• Assignment
Strip the pictures, then copy the remaining data exactly as it stands.

• Recorded data
################

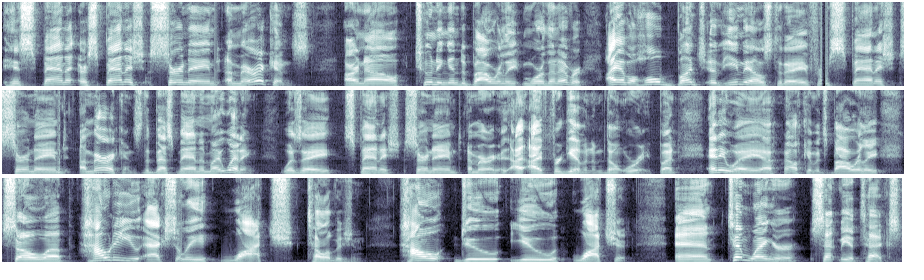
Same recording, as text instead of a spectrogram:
Hispanic or Spanish surnamed Americans are now tuning into Bauerle more than ever. I have a whole bunch of emails today from Spanish surnamed Americans. The best man in my wedding was a Spanish surnamed American. I, have forgiven him, don't worry. But anyway, uh, welcome. It's Bauerle. So, uh, how do you actually watch television? How do you watch it? And Tim Wenger sent me a text,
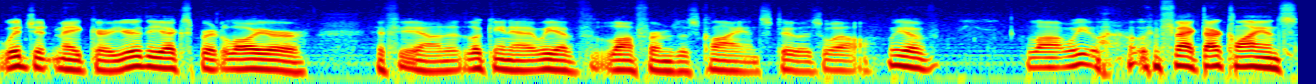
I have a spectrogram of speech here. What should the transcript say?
widget maker. You're the expert lawyer. If you know, looking at we have law firms as clients too as well. We have law. We in fact our clients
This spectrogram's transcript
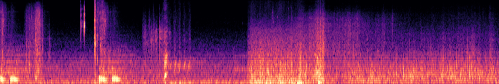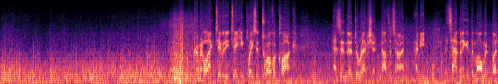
Criminal activity taking place at 12 o'clock. As in the direction, not the time. I mean, it's happening at the moment, but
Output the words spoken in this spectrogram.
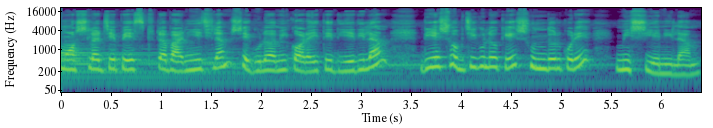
মশলার যে পেস্টটা বানিয়েছিলাম সেগুলো আমি কড়াইতে দিয়ে দিলাম। দিয়ে সবজিগুলোকে সুন্দর করে মিশিয়ে নিলাম।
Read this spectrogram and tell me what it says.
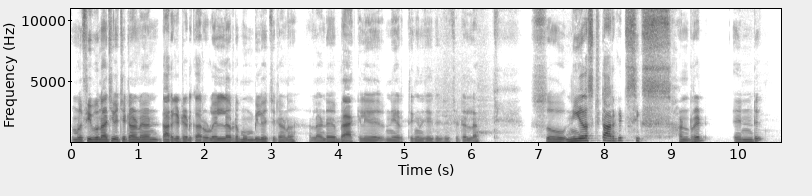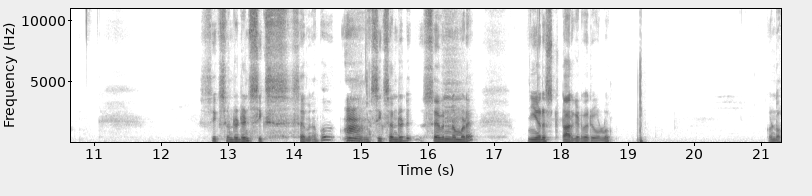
നമ്മൾ ഫിബൊനാച്ചി വെച്ചിട്ടാണ് ഞാൻ ടാർഗറ്റ് എടുക്കാറുള്ളൂ. എല്ലാവരുടെ മുമ്പിൽ വെച്ചിട്ടാണ്. അല്ലാണ്ട് ബാക്കിൽ നേരത്തെ ഇങ്ങനെ ചെയ്ത് വെച്ചിട്ടല്ല. So nearest target six hundred and six hundred and six seven അപ്പോൾ സിക്സ് ഹൺഡ്രഡ് സെവൻ നമ്മുടെ നിയറസ്റ്റ് ടാർഗറ്റ് വരുള്ളൂ കണ്ടോ?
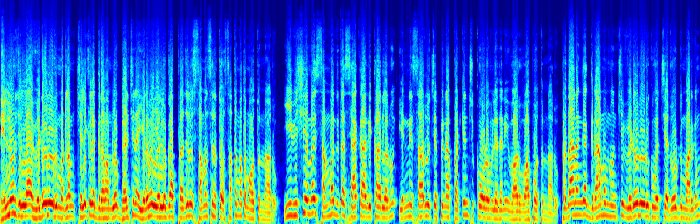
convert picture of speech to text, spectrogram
నెల్లూరు జిల్లా వెడోలూరు మండలం చెలికల గ్రామంలో గడిచిన ఇరవై ఏళ్ళుగా ప్రజలు సమస్యలతో సతమతమవుతున్నారు. ఈ విషయమై సంబంధిత శాఖ అధికారులను ఎన్నిసార్లు చెప్పినా పట్టించుకోవడం లేదని వారు వాపోతున్నారు. ప్రధానంగా గ్రామం నుంచి వెడోలూరుకు వచ్చే రోడ్డు మార్గం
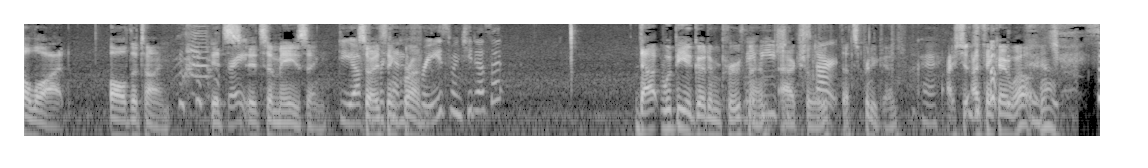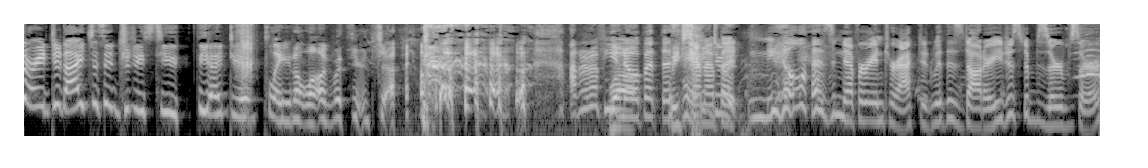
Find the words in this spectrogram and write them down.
a lot all the time. It's it's amazing. Do you have so to I think pretend we're to freeze when she does it? That would be a good improvement Maybe you should actually. start. That's pretty good. Okay. I should I think I will. Yeah. Sorry, did I just introduce to you the idea of playing along with your child? I don't know if you Well, know about this, Hannah, but it. Neil has never interacted with his daughter. He just observes her.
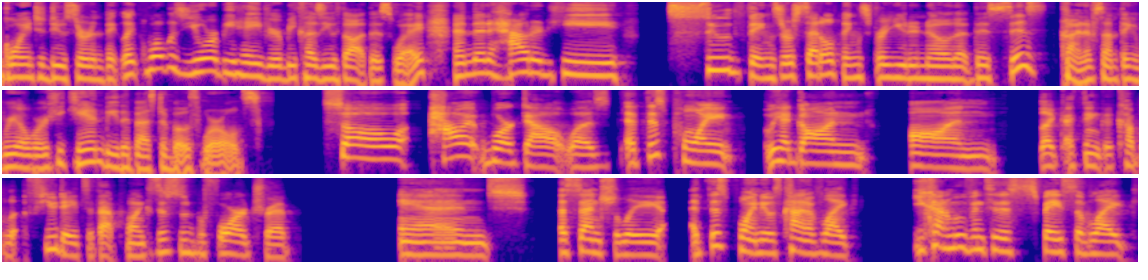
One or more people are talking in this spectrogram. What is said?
going to do certain things like what was your behavior because you thought this way? And then how did he soothe things or settle things for you to know that this is kind of something real where he can be the best of both worlds? So how it worked out was at this point we had gone on like i think a couple of a few dates at that point because this was before our trip. And essentially at this point it was kind of like you kind of move into this space of like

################

• Response to this exercise
Same recording, as text instead of a spectrogram:
Hispanic or Spanish surnamed Americans are now tuning into Bauerle more than ever. I have a whole bunch of emails today from Spanish surnamed Americans. The best man in my wedding was a Spanish surnamed American. I, have forgiven him, don't worry. But anyway, uh, welcome. It's Bauerle. So, uh, how do you actually watch television? How do you watch it? And Tim Wenger sent me a text,
I have a spectrogram of speech here. What should the transcript say?
widget maker. You're the expert lawyer. If you know, looking at we have law firms as clients too as well. We have law. We in fact our clients
This spectrogram's transcript
Criminal activity taking place at 12 o'clock. As in the direction, not the time. I mean, it's happening at the moment, but
Output the words spoken in this spectrogram.
মশলার যে পেস্টটা বানিয়েছিলাম সেগুলো আমি কড়াইতে দিয়ে দিলাম। দিয়ে সবজিগুলোকে সুন্দর করে মিশিয়ে নিলাম।
Read this spectrogram and tell me what it says.
നമ്മൾ ഫിബൊനാച്ചി വെച്ചിട്ടാണ് ഞാൻ ടാർഗറ്റ് എടുക്കാറുള്ളൂ. എല്ലാവരുടെ മുമ്പിൽ വെച്ചിട്ടാണ്. അല്ലാണ്ട് ബാക്കിൽ നേരത്തെ ഇങ്ങനെ ചെയ്ത് വെച്ചിട്ടല്ല. So nearest target six hundred and six hundred and six seven അപ്പോൾ സിക്സ് ഹൺഡ്രഡ് സെവൻ നമ്മുടെ നിയറസ്റ്റ് ടാർഗറ്റ് വരുള്ളൂ കണ്ടോ?
convert picture of speech to text, spectrogram
నెల్లూరు జిల్లా వెడోలూరు మండలం చెలికల గ్రామంలో గడిచిన ఇరవై ఏళ్ళుగా ప్రజలు సమస్యలతో సతమతమవుతున్నారు. ఈ విషయమై సంబంధిత శాఖ అధికారులను ఎన్నిసార్లు చెప్పినా పట్టించుకోవడం లేదని వారు వాపోతున్నారు. ప్రధానంగా గ్రామం నుంచి వెడోలూరుకు వచ్చే రోడ్డు మార్గం
Find the words in this spectrogram and write them down.
a lot all the time. It's it's amazing. Do you have so to I think pretend we're to freeze when she does it? That would be a good improvement Maybe you should actually. start. That's pretty good. Okay. I should I think I will. Yeah. Sorry, did I just introduce to you the idea of playing along with your child? I don't know if you Well, know about this, Hannah, but it. Neil has never interacted with his daughter. He just observes her.
One or more people are talking in this spectrogram. What is said?
going to do certain things like what was your behavior because you thought this way? And then how did he soothe things or settle things for you to know that this is kind of something real where he can be the best of both worlds? So how it worked out was at this point we had gone on like i think a couple of a few dates at that point because this was before our trip. And essentially at this point it was kind of like you kind of move into this space of like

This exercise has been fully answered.